RECORD EXCERPTS →
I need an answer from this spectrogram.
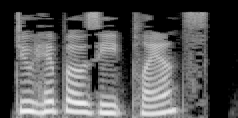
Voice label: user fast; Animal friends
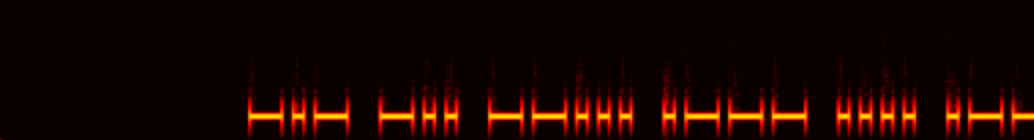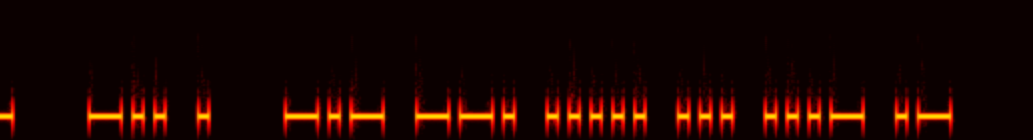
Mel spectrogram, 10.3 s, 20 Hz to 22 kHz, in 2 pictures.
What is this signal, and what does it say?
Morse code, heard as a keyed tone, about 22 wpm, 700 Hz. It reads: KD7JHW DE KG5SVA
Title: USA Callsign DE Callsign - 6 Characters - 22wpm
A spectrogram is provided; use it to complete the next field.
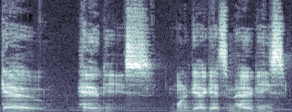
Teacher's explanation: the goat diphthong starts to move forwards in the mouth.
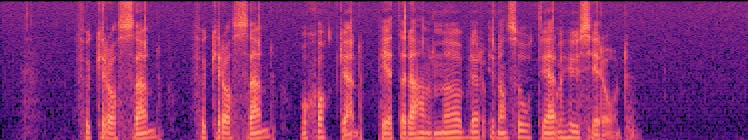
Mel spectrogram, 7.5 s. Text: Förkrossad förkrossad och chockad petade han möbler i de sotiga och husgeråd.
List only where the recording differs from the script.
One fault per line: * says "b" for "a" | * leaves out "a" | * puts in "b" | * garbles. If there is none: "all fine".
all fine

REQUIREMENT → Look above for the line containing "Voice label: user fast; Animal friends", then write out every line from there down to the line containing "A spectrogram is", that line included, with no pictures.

ANSWER SECTION →
Voice label: user fast; Animal friends
Mel spectrogram, 10.3 s, 20 Hz to 22 kHz, in 2 pictures.
What is this signal, and what does it say?
Morse code, heard as a keyed tone, about 22 wpm, 700 Hz. It reads: KD7JHW DE KG5SVA
Title: USA Callsign DE Callsign - 6 Characters - 22wpm
A spectrogram is provided; use it to complete the next field.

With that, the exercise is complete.